A US study shows that the end product of genetically manipulated food is actually not that harmful as many people think.
On Tuesday, a well respected science board declared in their report that genetically manipulated, or GM for short, food remains safe for humans, animals and the environment. The science board, also known as The National Academies of Science, Engineering and Medicine concluded in their latest report that just because the genetics of a certain type of food has been changed, doesn’t affect the environment. Some people like to call GM food “frankenfood”, but the science board means this is claim based upon misinformation rather than actual knowledge.
However, GM food is not as promising as many people thought. The whole reason behind GM food is to produce more for less. But the report shows that manipulated food does not actually produce much more yields than regular un-manipulated food.
In their report, they said that regulators need to shift their focus from the making procedure to the end product instead. They mean that if the end product isn’t harmful to humans, animals or the environment, it shouldn’t be such a big deal.
The report avoided to answer the hot issue of whether GM food should have a label or not. The author of the report say that labels aren’t needed for food safety, but that they could potentially be justified on social and cultural grounds. The exclusion of this got plenty of environment groups upset, meaning everyone should know what kind of chemicals they’re eating. Scientists criticized the environmental groups, saying that putting a label on a food that’s not toxic is unnecessary.

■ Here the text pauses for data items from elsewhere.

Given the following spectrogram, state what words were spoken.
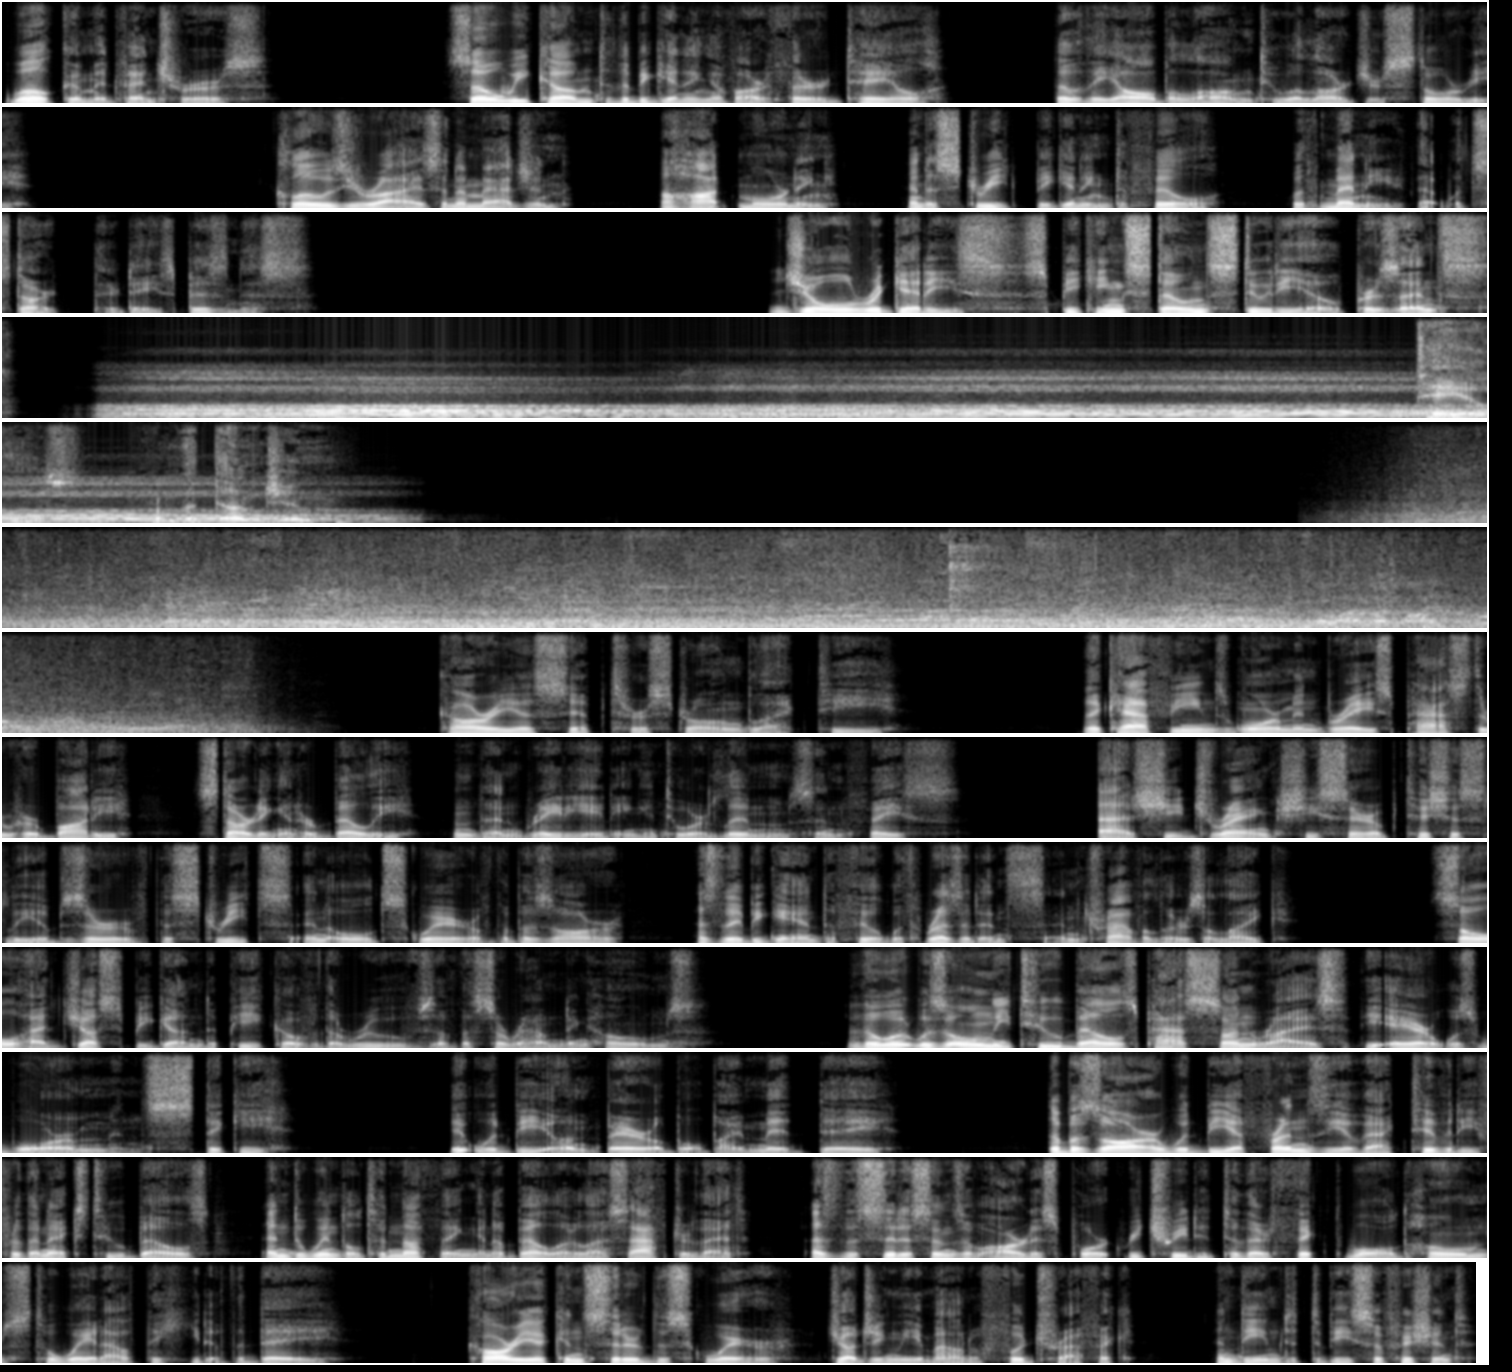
Welcome, adventurers. So we come to the beginning of our third tale, though they all belong to a larger story. Close your eyes and imagine a hot morning and a street beginning to fill with many that would start their day's business. Joel Rigetti's Speaking Stone Studio presents. Tales from the Dungeon. Karia sipped her strong black tea. The caffeine's warm embrace passed through her body, starting in her belly and then radiating into her limbs and face. As she drank, she surreptitiously observed the streets and old square of the bazaar as they began to fill with residents and travelers alike. Sol had just begun to peek over the roofs of the surrounding homes. Though it was only two bells past sunrise, the air was warm and sticky. It would be unbearable by midday. The bazaar would be a frenzy of activity for the next two bells, and dwindle to nothing in a bell or less after that, as the citizens of Artisport retreated to their thick walled homes to wait out the heat of the day. Karia considered the square, judging the amount of foot traffic, and deemed it to be sufficient.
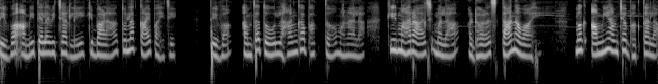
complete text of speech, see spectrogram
तेव्हा आम्ही त्याला विचारले की बाळा तुला काय पाहिजे? तेव्हा आमचा तो लहानगा भक्त म्हणाला की महाराज मला अढळ स्थान हवं आहे. मग आम्ही आमच्या भक्ताला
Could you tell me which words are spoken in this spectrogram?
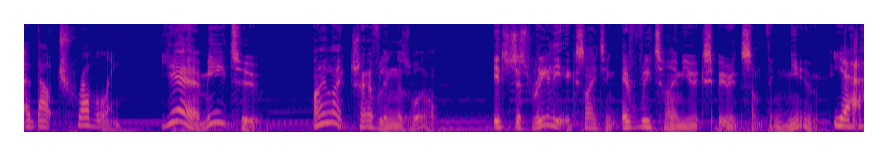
about traveling. Yeah, me too. I like traveling as well. It's just really exciting every time you experience something new. Yeah.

There is no real evidence of GM food affecting the environment in a negative way. But it does affect the growth rate of pesticide, some farms have developed something researches call “superweed”, a weed that has been genetically modified as a side-effect.
The most common foods that are manipulated are soybeans, corn, cotton and canola. In most cases the manipulation have made them resistant to certain insects and herbicides. But as for growth and yield rates, the GM foods were pretty much on the same level as the regular ones. The results of several experiments show that there should actually be a substantial higher yield, but looking at data from the US Department of Agriculture shows otherwise.